- The same approach as in #2, with a rear waist grab. The victim was carried/dragged away, normally into bushes/alley etc.
- The victim was pinned to a wall with a throat grab with the attacker’s left hand. A weapon-shown threat was made, and then the weapon hidden, and the victim led away.
- The victim was approached from rear/ front/side. The attacker grabbed the victim’s hair with his left hand, and then she was dragged away.
The Most Common Wrist Grips, Male On Female:
- The attacker’s left hand, thumb uppermost, gripping the victim’s raised right wrist. The attacker threatens/ gesticulates with his right hand.
- With the victim’s right arm down, the attacker grips the victim’s right upper arm with his left hand and her right wrist with his right hand.
- The victim raises both arms, with both of her wrists gripped. The attacker’s hands are vertical with the attacker’s thumbs uppermost.
- With the victim’s arms down, the attacker grabs both upper arms.
- With the victim’s right arm down, the attacker’s left hand grabs just below the right elbow, and his right hand grabs her wrist.
These studies are by no means exhaustive and I would recommend that anyone interested in this subject engage in further research of their own. What these studies can do is provide us with important information as to the nature of the attacks that we are likely to face. The techniques we choose to drill should be aimed at countering HAOV:
We should train predominantly to fight an attacker under the influence of alcohol. We must therefore expect a higher pain threshold and select techniques accordingly.
We should consider that attacks are as likely to occur in the confines of indoor spaces as outside and thus not rely on defences that require large leg movements.
We should train to expect 70% of the strikes to be aimed at head height.
We should expect to be grabbed or pushed prior to a physical blow.
We should expect to be attacked by a man in his physical prime.
We should expect a 50% likelihood of being engaged by more than one assailant. Training in percussive techniques should take priority over locks. If your health allows – practice running.
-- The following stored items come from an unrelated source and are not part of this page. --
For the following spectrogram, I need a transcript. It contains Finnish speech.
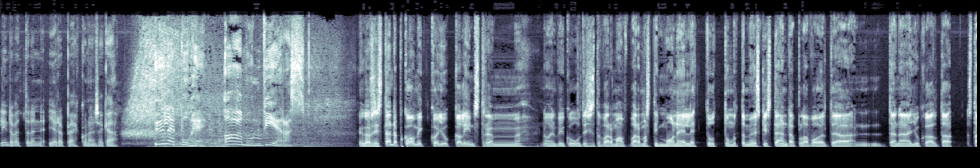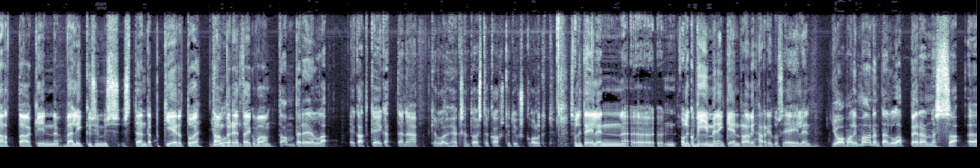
Linda Vettonen, Jere Pehkonen sekä... Ylepuhe aamun vieras. Joka on siis stand-up-koomikko Jukka Lindström, noin viikon uutisista varma, varmasti monelle tuttu, mutta myöskin stand-up-lavoilta ja tänään Jukalta starttaakin välikysymys stand-up-kiertue Tampereelta, eikö vaan? Tampereella ekat keikat tänään kello 19.21.30. Se oli eilen, äh, oliko viimeinen kenraaliharjoitus eilen? Joo, mä olin maanantaina Lappeenrannassa äh,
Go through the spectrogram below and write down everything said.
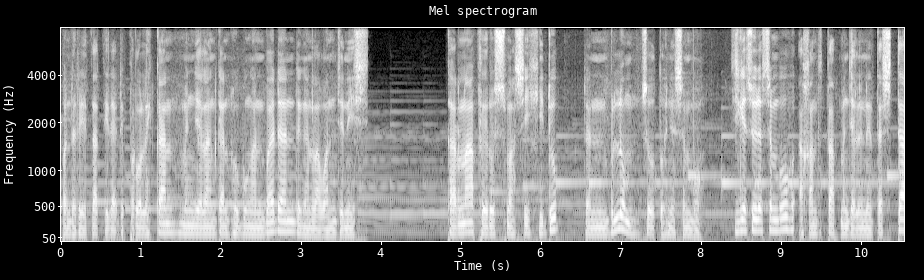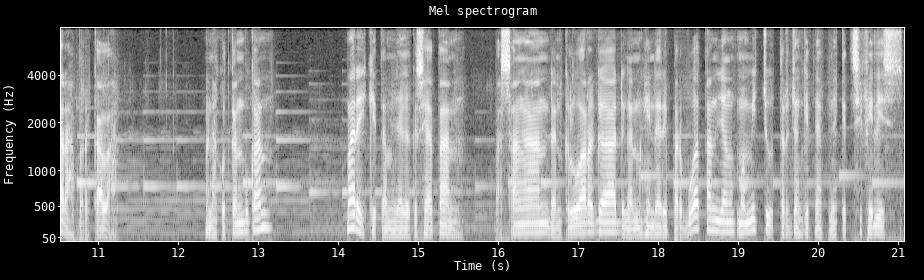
penderita tidak diperbolehkan menjalankan hubungan badan dengan lawan jenis karena virus masih hidup dan belum seutuhnya sembuh. Jika sudah sembuh, akan tetap menjalani tes darah berkala. Menakutkan bukan? Mari kita menjaga kesehatan pasangan dan keluarga dengan menghindari perbuatan yang memicu terjangkitnya penyakit sifilis.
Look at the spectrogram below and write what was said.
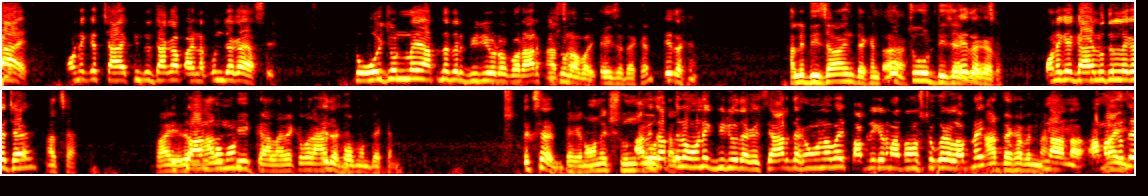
চায় অনেকে চায় কিন্তু জায়গা পায় না কোন জায়গায় আছে? তো ওই জন্যই আপনাদের ভিডিওটা করা আর কিছু আচ্ছা, না ভাই। এই যে দেখেন। এই দেখেন। খালি ডিজাইন দেখেন হ্যাঁ। প্রচুর ডিজাইন এই দেখেন। অনেকে গায়ে লুদের লেগে চায় আচ্ছা। ভাই এটা। মাল্টি কালার একেবারে আনকমন দেখেন। দেখছেন? দেখেন অনেক সুন্দর আমি তো আপনাদের অনেক ভিডিও দেখাইছি। আর দেখাবো না ভাই পাবলিকের মাথা নষ্ট করে লাভ নাই। আর দেখাবেন না। না না। আমার কাছে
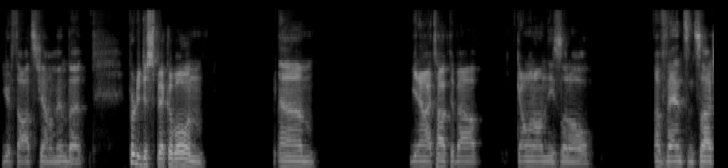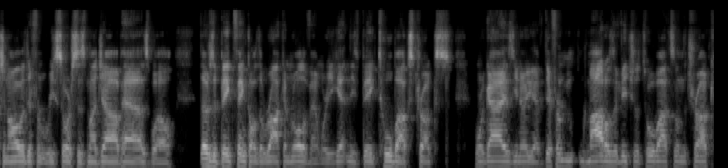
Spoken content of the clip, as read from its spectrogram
your thoughts gentlemen but pretty despicable. And um you know i talked about going on these little events and such and all the different resources my job has. Well, there's a big thing called the rock and roll event where you get in these big toolbox trucks where guys, you know, you have different models of each of the toolboxes on the truck.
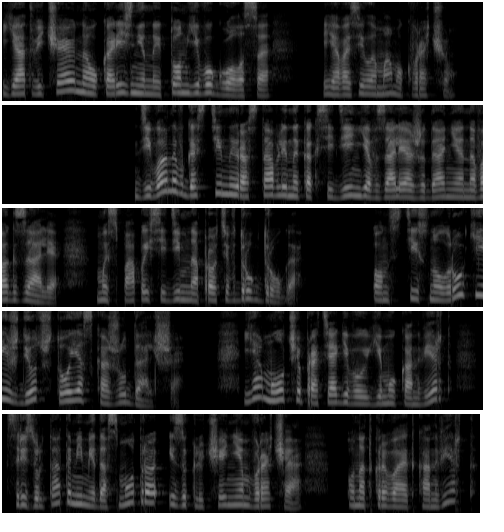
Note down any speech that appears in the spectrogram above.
Я отвечаю на укоризненный тон его голоса. Я возила маму к врачу. Диваны в гостиной расставлены, как сиденья в зале ожидания на вокзале. Мы с папой сидим напротив друг друга. Он стиснул руки и ждет, что я скажу дальше. Я молча протягиваю ему конверт с результатами медосмотра и заключением врача. Он открывает конверт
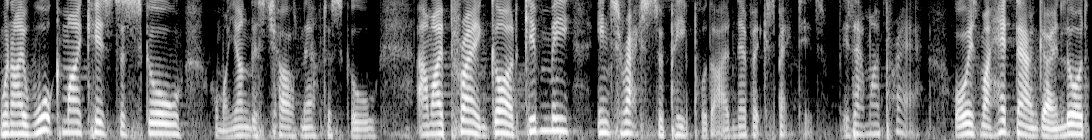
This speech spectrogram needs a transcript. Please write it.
When I walk my kids to school, or my youngest child now to school, am I praying, God, give me interactions with people that I'd never expected? Is that my prayer? Or is my head down going, Lord,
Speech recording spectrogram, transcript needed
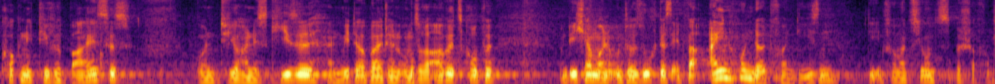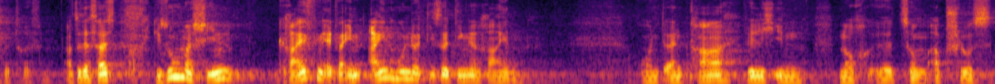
kognitive Biases und Johannes Kiesel, ein Mitarbeiter in unserer Arbeitsgruppe, und ich haben untersucht, dass etwa 100 von diesen die Informationsbeschaffung betreffen. Also das heißt, die Suchmaschinen greifen etwa in 100 dieser Dinge rein. Und ein paar will ich Ihnen noch äh, zum Abschluss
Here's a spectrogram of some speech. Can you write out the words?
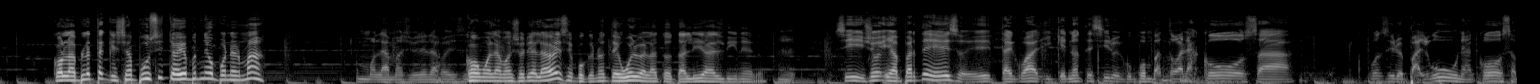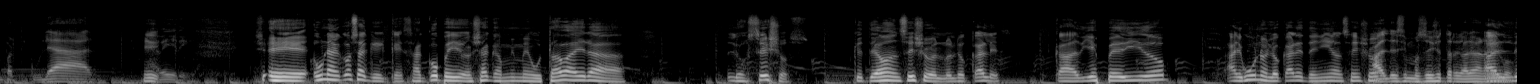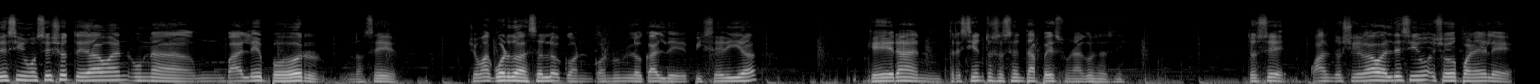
con la plata que ya puse y todavía tengo que poner más. Como la mayoría de las veces. Como la mayoría de las veces, porque no te devuelve la totalidad del dinero. Eh. Sí, yo, y aparte de eso, eh, tal cual, y que no te sirve el cupón para todas las cosas. El cupón sirve para alguna cosa en particular. Sí. A ver, Eh, una cosa que, que sacó pedido ya que a mí me gustaba era los sellos. Que te daban sellos en los locales. Cada 10 pedidos, algunos locales tenían sello. al décimo sello te regalaban algo. Al décimo sello te daban una, un vale por, no sé, yo me acuerdo de hacerlo con, con un local de pizzería que eran 360 pesos, una cosa así. Entonces, cuando llegaba el décimo, yo ponerle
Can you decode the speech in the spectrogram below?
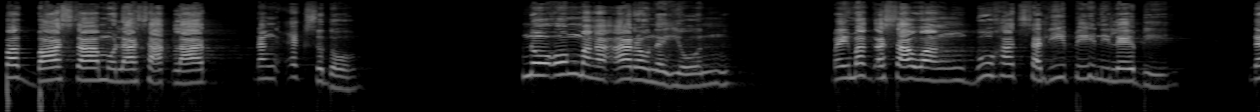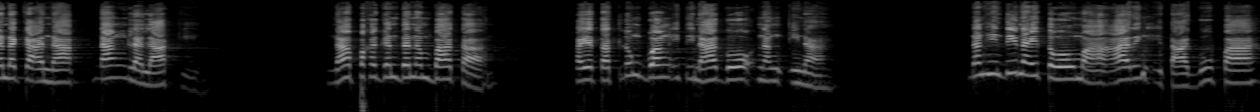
Pagbasa mula sa aklat ng Exodo. Noong mga araw na iyon, may mag-asawang buhat sa lipi ni Levi na nagkaanak ng lalaki. Napakaganda ng bata, kaya tatlong buwang itinago ng ina. Nang hindi na ito maaaring itago pa,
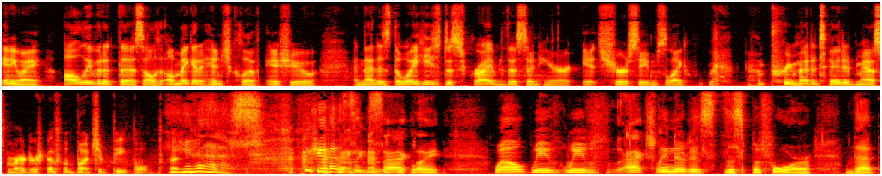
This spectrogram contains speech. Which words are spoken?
Anyway, I'll leave it at this. I'll, I'll make it a Hinchcliffe issue, and that is the way he's described this in here. It sure seems like premeditated mass murder of a bunch of people. But... Yes, yes, exactly. Well, we've we've actually noticed this before that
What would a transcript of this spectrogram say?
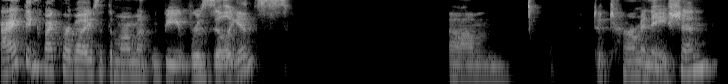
i think my core values at the moment would be resilience um, determination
This August 2005 Traditional Karate Magazine article was a condensed version of a chapter in my first book: Heian Flow System: effective karate kata bunkai. The information presented related to research on violent crime conducted between 1999 and 2004. I first heard of the HAPV and HAOV terms while reading Bill Burgar’s work on Gojushiho (Five Years: One Kata) and meeting and training with Bill and Rick Clark. Before that I had focused on researching violent crime and not used an acronym. There are a number of different terms in use in the martial arts and professional confrontation management communities to describe aggressive and violent behaviour patterns. The memorable term ‘Monkey Dance’, coined by Rory Miller, is now commonly used to describe pre- fight behaviours (where humans have much in common with other primates). Some use the term PIA (Primary Initiation Attack) to describe the initial means of physical assault. I prefer the more widely used HAOV since it highlights the inclusion of certain actions that many would not regard as physical violence such as pre-fight physical posturing and verbal threats (what I might call Primate Posturing and Rory Miller calls Monkey Dancing). These are the point where avoidance training, the acknowledgement of flinch responses when caught ‘off-guard’ and your own personal protection strategies should come into play – before any physical violence begins. I continue to use HAOV as in my experience it is now the most common term for the subject matter in the international Anglophone martial arts community. The term HAV is a recognised abbreviation for a medical condition, a form of aircraft and a form of media among other things. HAPV is normally associated with Hamster Polyoma Virus. As a result HAOV is useful for disambiguation.
I’ve been continuing to collate and analyse information since the above article was written, and I may publish that at a future date as it has guided my training and teaching. In the meantime I hope this old data (still statistically on par with modern percentages) on crime in England and Wales is of interest.